4 Replies to “Sigma 105mm f/1.4 Art Review: Icelandic Landscapes”
Outstanding images and post. Been considering this lens for a few years and I think you have helped me make up my mind.
I stumbled onto this article while researching the Sigma 105mm f1.4 lens as an option for bokeh panoramas (AKA Brenizer method). Similar to your technique here, it involves using a very fast medium telephoto for wide open aperture panoramas (40 – 60 shots each). The only difference with bokeh panoramas is the subject is typically quite close (6-20ft) and the subject/background separation is super accentuated on what appears to be a wide angle image. I’m also shooting these with a “low res” 24 MP Sony A7C in order to have manageable file sizes (which still end up well over 2GB each).
Anyhow, I enjoyed reading your article, with incredible images. Thanks Ian.
Beautiful, simply stunning photos and technique, congratulations!

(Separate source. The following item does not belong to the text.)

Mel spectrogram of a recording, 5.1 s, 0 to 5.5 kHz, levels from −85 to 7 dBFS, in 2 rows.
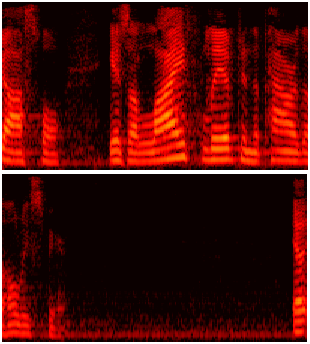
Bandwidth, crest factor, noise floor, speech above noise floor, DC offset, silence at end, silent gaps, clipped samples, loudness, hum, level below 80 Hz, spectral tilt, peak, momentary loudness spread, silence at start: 5.4 kHz; 22 dB; -67 dBFS; 29 dB; under 0.1%; 0 s; none; under 0.1%; -38 LUFS; none; -80 dBFS; -4 dB/octave; -18 dBFS; 18 LU; 0 s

Extremely wonderful shots! I once read from an interview of the Sigma Lens designers who took part in the design of 105mm F1.4, and he mentioned that this 105mm 1.4 was not intended for portraits as well, and this lens’s original intention was to shoot the galaxy as an astrophotography gear. However the combination of a telephoto + 1.4 aperture makes a perfect knee jerk reaction for portrait photography. Your article helps people realize the all-roundedness of this lens beyond its “bokeh master” label.